“What would you like, daddy?”, someone asked. I hate that question. For the past 30 years or so it hasn’t mattered what I wanted, they always seemed to think they knew what I wanted more than I did.

“It doesn’t matter.”, I said, resigning myself to the inevitable outcome.

“Should we order in?”, my wife asked.

“Only if you have money to pay for it.”, I answered.

“What should we order?”, she added. I wasn’t sure what this had to do with me. Why did I always have to be involved in discussions in which they would really never let me have what I wanted. Not even on father’s day!

“Thai food.”, I replied.

“No one eats Thai food here except you.”, one of my daughters blurted out. “We’re not getting Thai food.” And there it went. I was certain that they were going to settle on one of two things: Pizza, or Swiss Chalet.

“Let’s just get pizza.”, one of my sons said. “Its the easiest.”  And with that I heard Don Pardo speaking in my head. “Well, sir, for that correct answer, you have just won an all expense paid trip to anywhere away from your family for the remainder of the day.”

But we weren’t finished, no, we were far from done. “What do you want on the pizza.”, my wife asked.

“I’m good.”, I replied. “I’m not really hungry. I think I’m going to have go lay down soon. I think I may have had a few too many beers.”

“Do you want your surprise first?”, she asked. While I had hoped that it was going to be incredibly hot sex, I knew that it wasn’t going to happen, especially not with the kids around. “Its your favorite.”. she added, “Key Lime tart.” She was right, it was my favorite. I ate the tart, and was satisfied that it had been an okay father’s day. It was good to see all of the kids together, it generally doesn’t happen often enough. And to see them laughing, and getting along with each other, well, it made me realize that it isn’t really all that bad.
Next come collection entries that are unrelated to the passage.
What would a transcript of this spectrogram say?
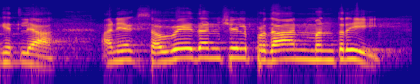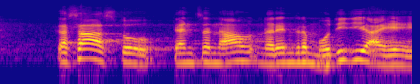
घेतल्या. आणि एक संवेदनशील प्रधानमंत्री कसा असतो त्यांचं नाव नरेंद्र मोदीजी आहे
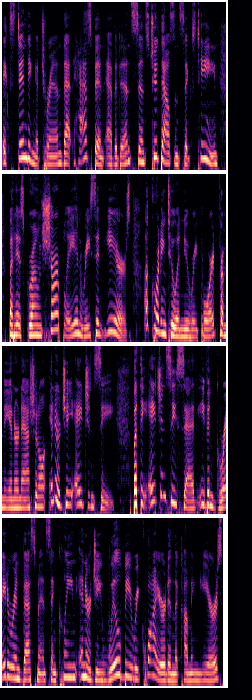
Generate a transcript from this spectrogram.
extending a trend that has been evident since 2016 but has grown sharply in recent years, according to a new report from the International Energy Agency. But the agency said even greater investments in clean energy will be required in the coming years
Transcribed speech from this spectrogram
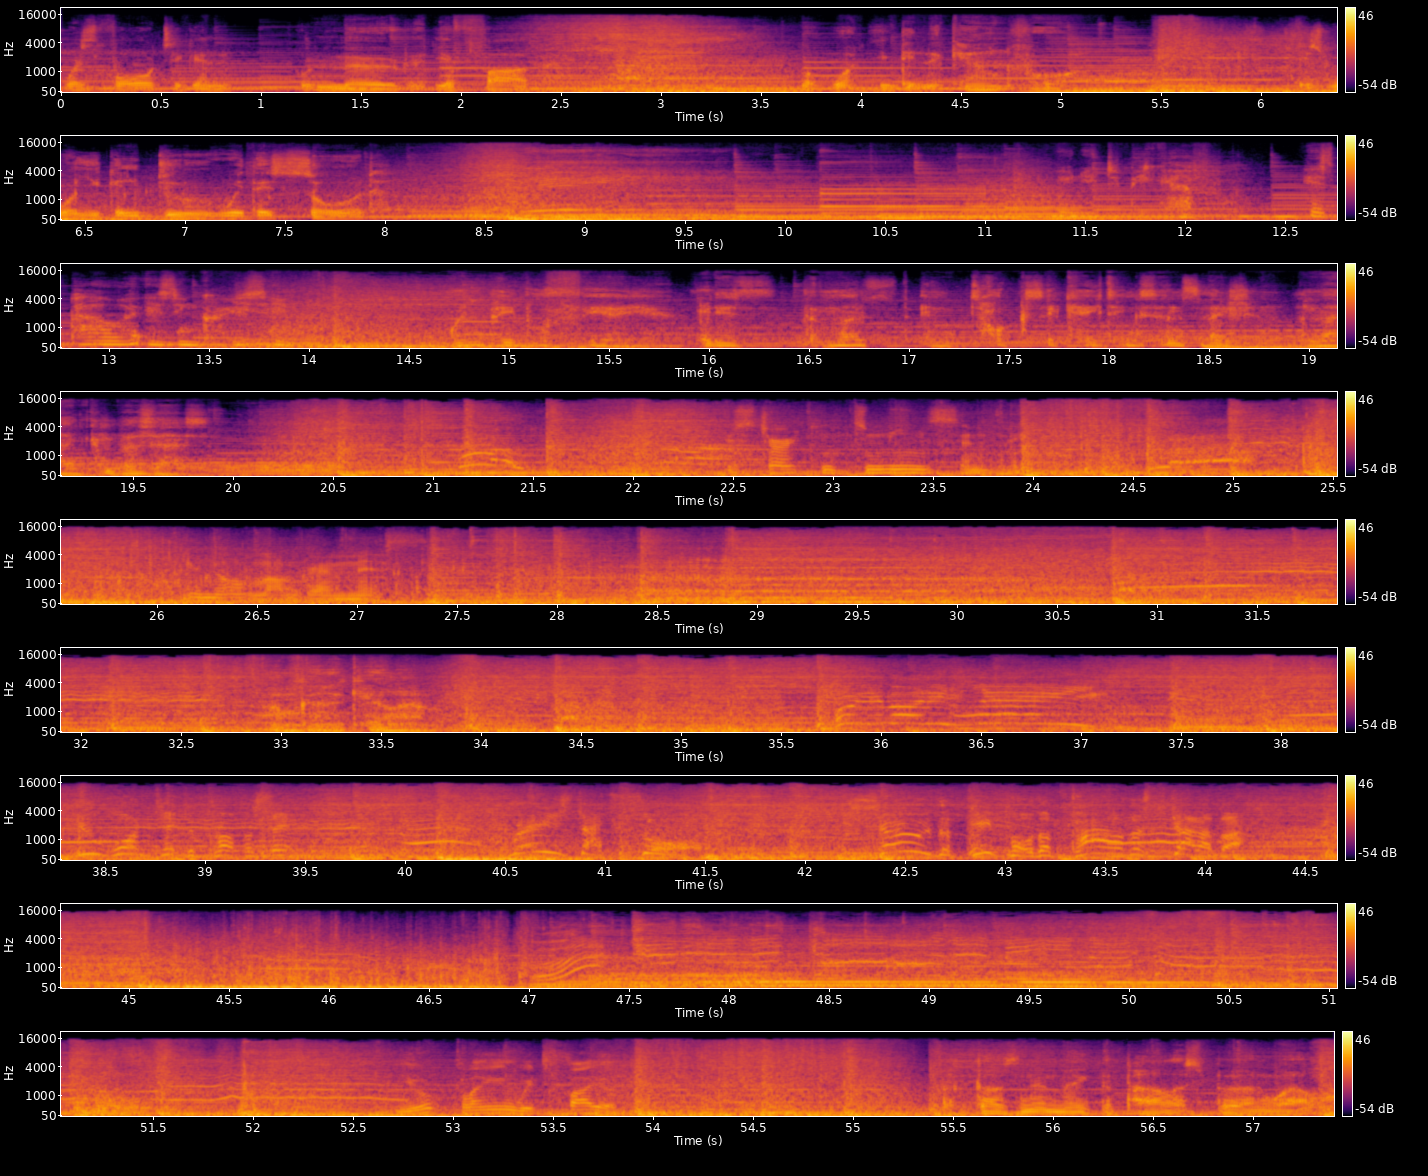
Was Vortigern who murdered your father. But what you didn't account for is what you can do with this sword. You need to be careful. His power is increasing. When people fear you, it is the most intoxicating sensation a man can possess. You're starting to mean something. You're no longer a myth. You the prophecy? Raise that sword! Show the people the power of Excalibur! You're playing with fire. But doesn't it make the palace burn well?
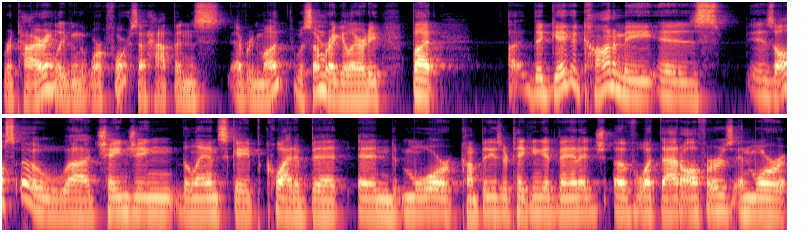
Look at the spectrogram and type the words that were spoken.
retiring, leaving the workforce. That happens every month with some regularity. But uh, the gig economy is is also uh, changing the landscape quite a bit, and more companies are taking advantage of what that offers, and more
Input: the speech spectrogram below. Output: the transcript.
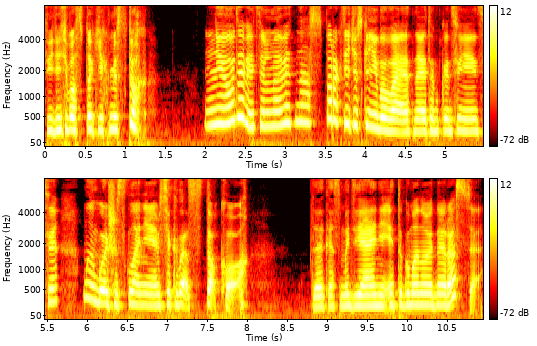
видеть вас в таких местах. Неудивительно, ведь нас практически не бывает на этом континенте. Мы больше склоняемся к востоку. Так осмодиане — это гуманоидная раса?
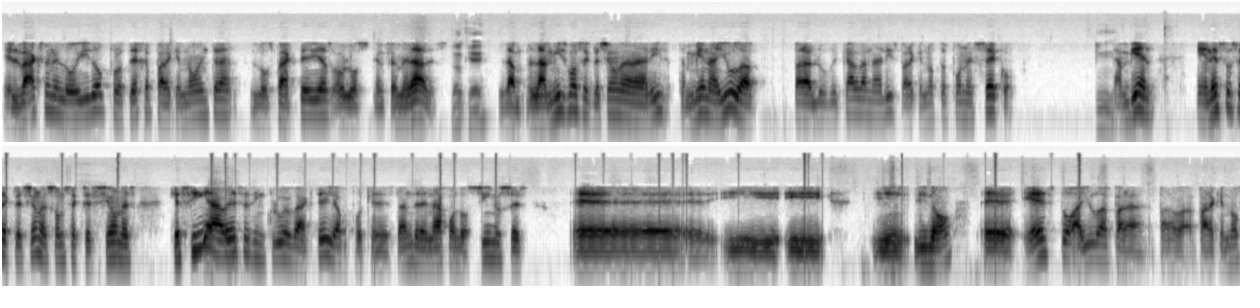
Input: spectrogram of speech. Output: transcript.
El wax en el oído protege para que no entren las bacterias o las enfermedades. Okay. La, la misma secreción en la nariz también ayuda para lubricar la nariz, para que no te pones seco. También, en esas secreciones son secreciones que sí a veces incluye bacterias porque están drenando los sinuses eh, y, y, y, no. Eh, esto ayuda para, para, para que no,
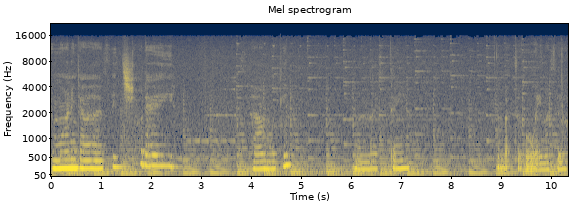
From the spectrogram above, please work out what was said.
Good morning guys, it's show day. How I'm looking. Nice thing. I'm about to weigh myself.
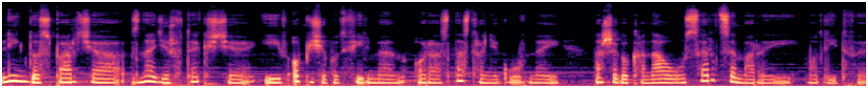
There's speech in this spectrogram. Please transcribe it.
Link do wsparcia znajdziesz w tekście i w opisie pod filmem oraz na stronie głównej naszego kanału Serce Maryi Modlitwy.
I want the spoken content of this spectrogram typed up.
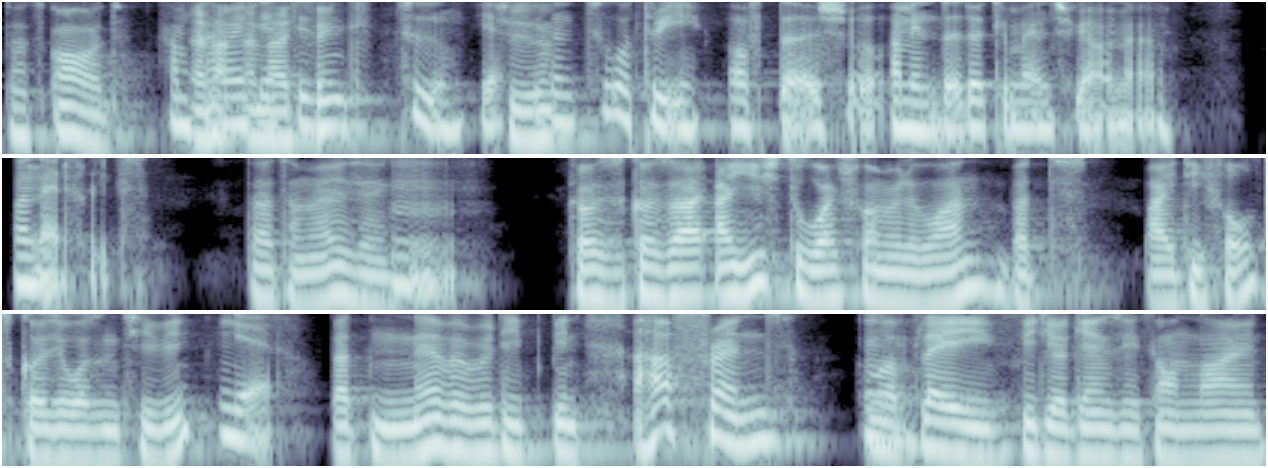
That's odd. I'm and I, currently I at season think two. Yeah, season- season, two or three of the show. I mean, the documentary on uh, on Netflix. That's amazing. Mm. Because I, I used to watch Formula One, but by default, because it was on TV, Yeah, but never really been. I have friends who Mm. I play video games with online,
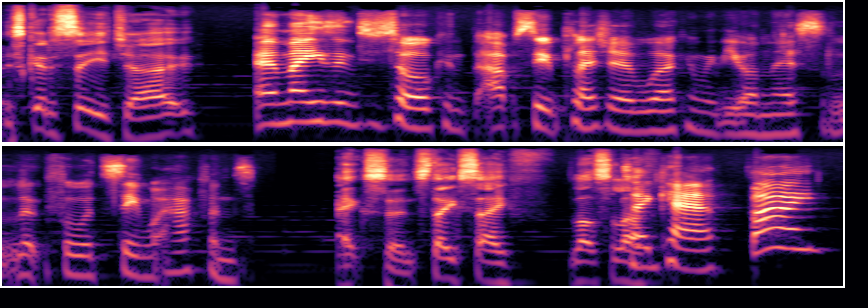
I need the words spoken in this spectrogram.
It's good to see you, Joe. Amazing to talk and absolute pleasure working with you on this. Look forward to seeing what happens. Excellent. Stay safe. Lots of love. Take care. Bye.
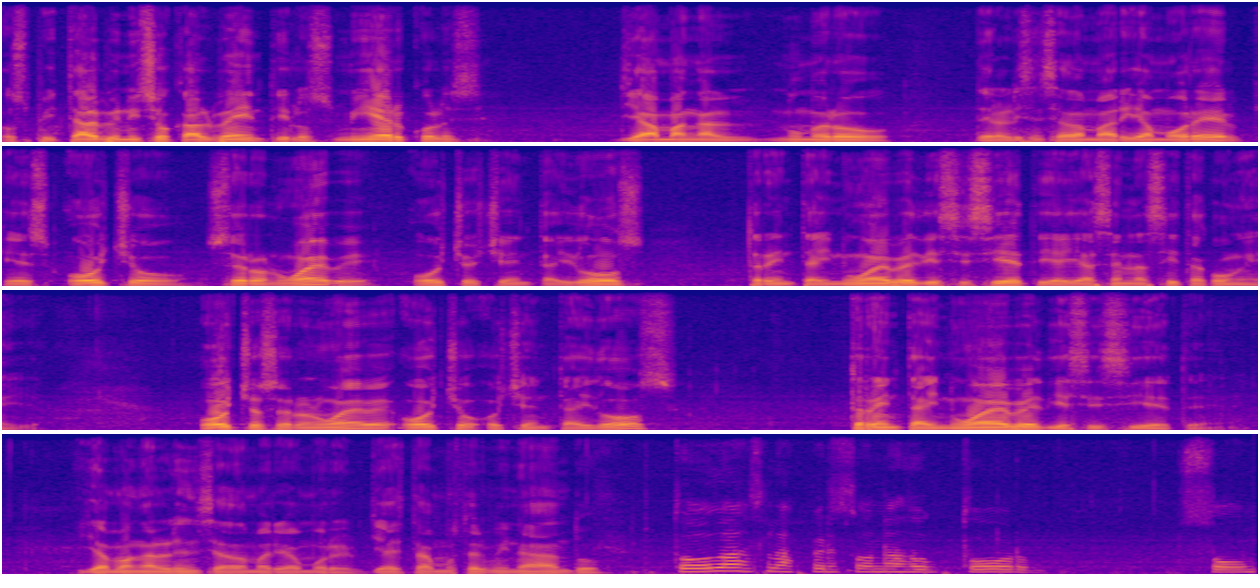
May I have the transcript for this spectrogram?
Hospital Vinicio Calventi los miércoles. Llaman al número de la licenciada María Morel, que es 809-882-3917 y ahí hacen la cita con ella. 809-882-3917. Llaman a la licenciada María Morel. Ya estamos terminando. Todas las personas, doctor, son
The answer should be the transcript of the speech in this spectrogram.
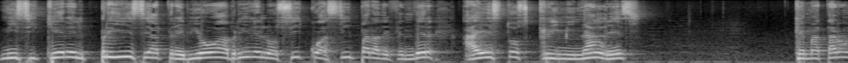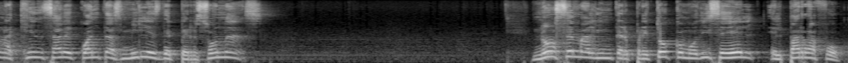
ni siquiera el PRI se atrevió a abrir el hocico así para defender a estos criminales que mataron a quién sabe cuántas miles de personas. No se malinterpretó como dice él el párrafo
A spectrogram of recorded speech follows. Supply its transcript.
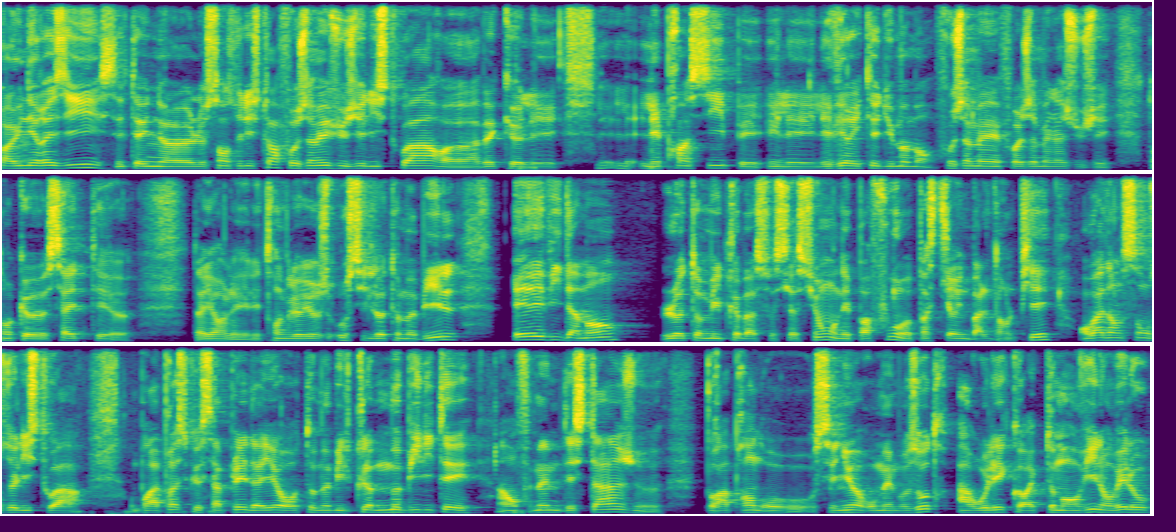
pas une hérésie, c'était euh, le sens de l'histoire. Faut jamais juger l'histoire euh, avec les, les, principes et, les, vérités du moment. Faut jamais, faut jamais la juger. Donc euh, ça a été d'ailleurs les, les 30 glorieuses aussi de l'automobile. Et évidemment, l'Automobile Club Association, on n'est pas fou, on va pas se tirer une balle dans le pied, on va dans le sens de l'histoire. On pourrait presque s'appeler d'ailleurs Automobile Club Mobilité. Hein, on fait même des stages pour apprendre aux seniors ou même aux autres à rouler correctement en ville en vélo.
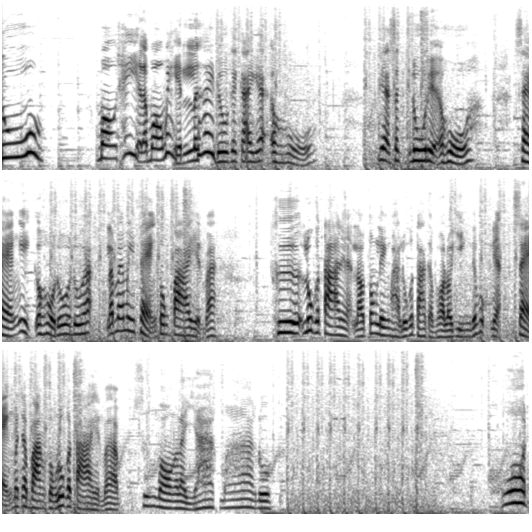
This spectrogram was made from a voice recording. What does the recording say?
ดู มองใช่แล้วมองไม่เห็นเลยดูไกลๆแกโอ้โห เนี่ยสกดูเดี๋ยโอ้โห แสงอีกโอ้โหดูดูฮะแล้วแม่งมีแสงตรงปลายเห็นปะคือลูกตาเนี่ยเราต้องเล็งผ่านลูกตาแต่พอเรายิงเนี่ยพวกเนี่ยแสงมันจะบังตรงลูกตาเห็นปะครับซึ่งมองอะไรยากมากดู ตร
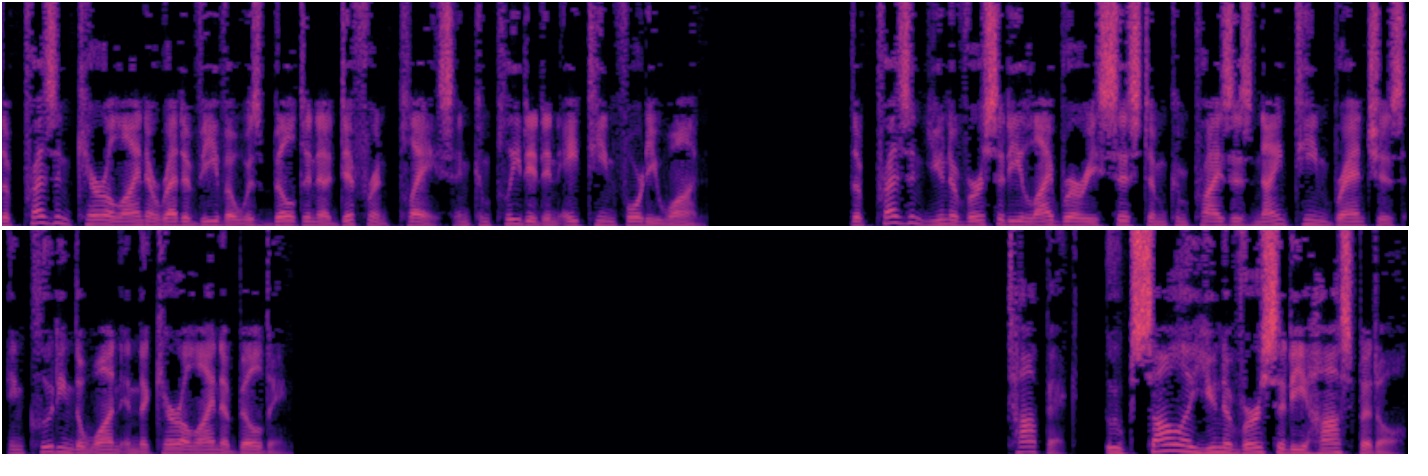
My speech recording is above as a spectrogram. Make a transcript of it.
The present Carolina Rediviva was built in a different place and completed in 1841. The present university library system comprises 19 branches, including the one in the Carolina Building. Uppsala University Hospital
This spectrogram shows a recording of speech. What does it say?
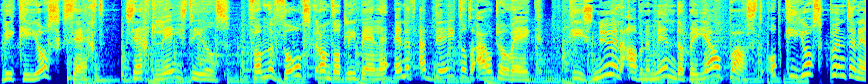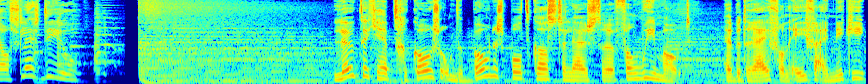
Wie kiosk zegt, zegt leesdeals. Van de Volkskrant tot Libellen en het AD tot Autoweek. Kies nu een abonnement dat bij jou past op kiosk.nl/slash deal. Leuk dat je hebt gekozen om de bonuspodcast te luisteren van WeMode. Het bedrijf van Eva en Nikki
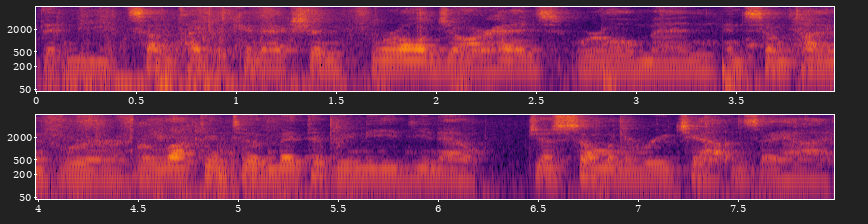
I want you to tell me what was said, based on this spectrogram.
that need some type of connection. We're all jarheads, we're all men, and sometimes we're reluctant to admit that we need, you know, just someone to reach out and say hi.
I went to lay down, after saying goodbye, and thanking them for the cards and wonderful gifts. My wife came into the bedroom shortly after to see if I was alright. “I’m fine.”, I told her.

“It was nice of the kids to come down. It was good to see them so happy.”, she told me, “You’re a good father.”

“Thank you.”, I answered. “I try my best.”

“I hope you had a good father’s day.”, she said. “And I hope that we can have everyone over again next year.”

“Okay.”, I answer. “But next year, I am giving each of them a white tee shirt and I want them to tie dye it for me.” She stood up and smiled.

“They will.”, she said. “They will.”